Noel Moleta was brought up on D'Urville Island in the Marlborough Sounds and has been farming sheep on an isolated property at nearby Titirangi Bay for four decades.
Noel's windswept property has about 1,100 hectares of farmable land. It's home to about 4,000 Wiltshire sheep that shed their wool naturally in spring.
"We've been breeding Wiltshires for about 12 years and it coincides with going organic. We had Romneys prior to that, but we were trying to get away from drenching and issues with flystrike. With organics you don't want to have to deal with things like that," he says.
Because of the high cost of non-chemical fertiliser and not getting a premium for his organic lambs at the meatworks, Noel is now reluctantly considering switching back to conventional farming.
"I know that some of our family don't want to do walk from the organics because it's something we've worked hard to get, so it's a shame... but we are business people and we've got a big mortgage with the other business that's being developed so we can't just throw money away, can we?"

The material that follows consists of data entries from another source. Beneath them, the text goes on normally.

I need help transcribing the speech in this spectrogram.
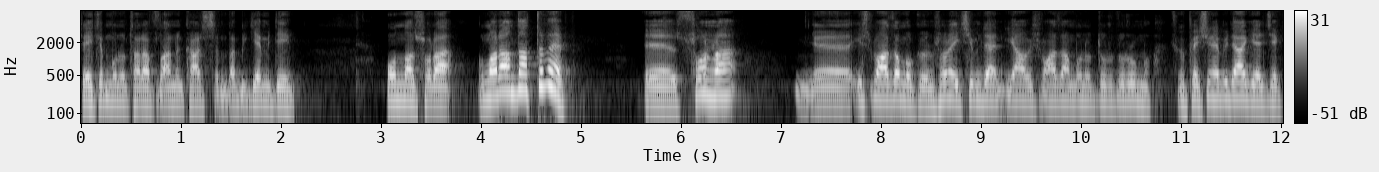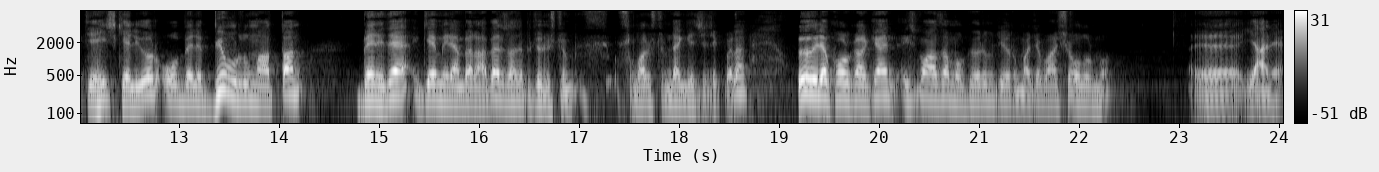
Zeytinburnu taraflarının karşısında bir gemideyim. Ondan sonra bunları anlattım hep. Ee, sonra e, İsmi Azam okuyorum. Sonra içimden ya İsmi Azam bunu durdurur mu? Çünkü peşine bir daha gelecek diye hiç geliyor. O böyle bir vurdum alttan beni de gemiyle beraber zaten bütün üstüm sular üstümden geçecek falan. Öyle korkarken İsmi Azam okuyorum diyorum acaba şey olur mu? Ee, yani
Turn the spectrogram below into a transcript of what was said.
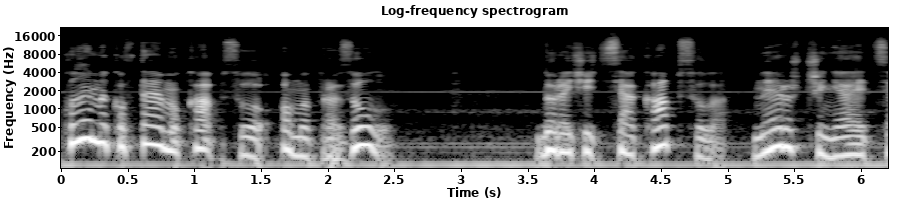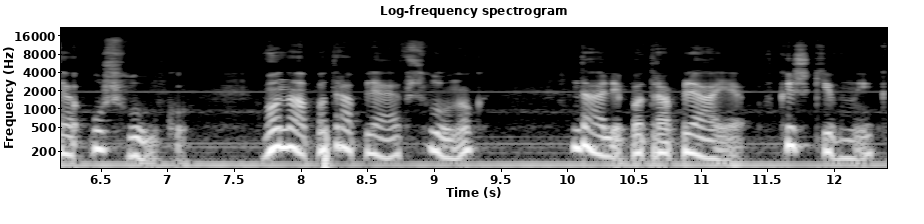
Коли ми ковтаємо капсулу омепразолу, до речі, ця капсула не розчиняється у шлунку. Вона потрапляє в шлунок, далі потрапляє в кишківник.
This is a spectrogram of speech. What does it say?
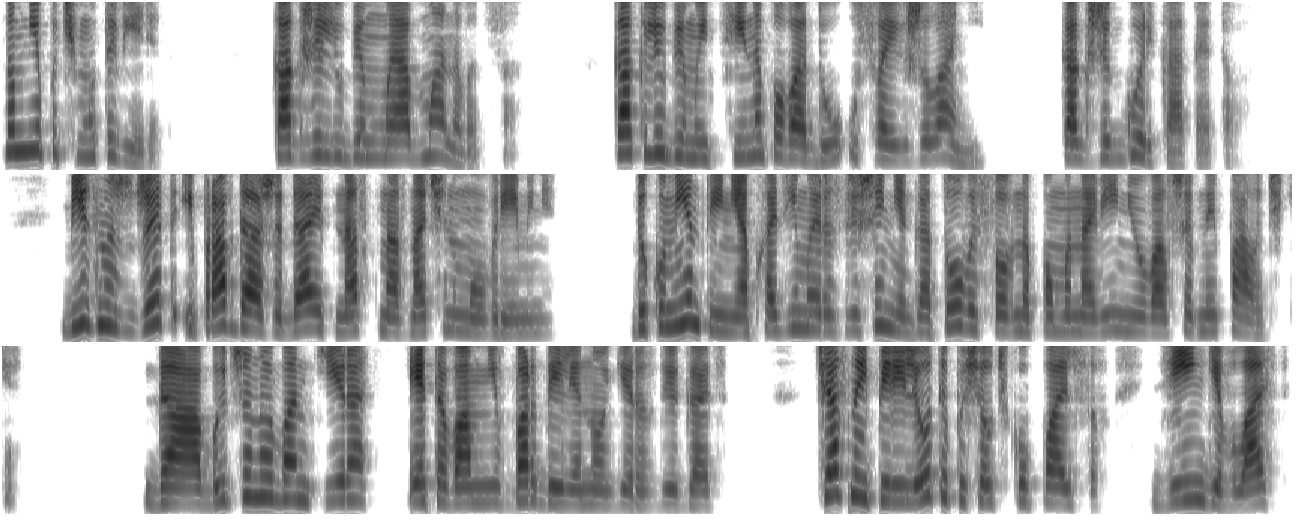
но мне почему-то верит. Как же любим мы обманываться. Как любим идти на поводу у своих желаний. Как же горько от этого. Бизнес-джет и правда ожидает нас к назначенному времени. Документы и необходимые разрешения готовы, словно по мановению волшебной палочки. Да, быть женой банкира – это вам не в борделе ноги раздвигать. Частные перелеты по щелчку пальцев, деньги, власть,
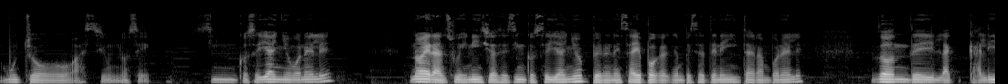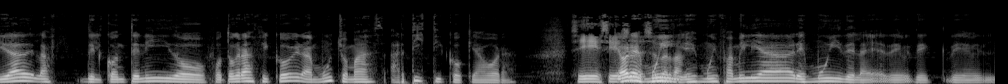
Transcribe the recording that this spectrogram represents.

The Moleta family also owns a local mussel farm and is in the final stages of planting 32 hectares of hops in Tapewera.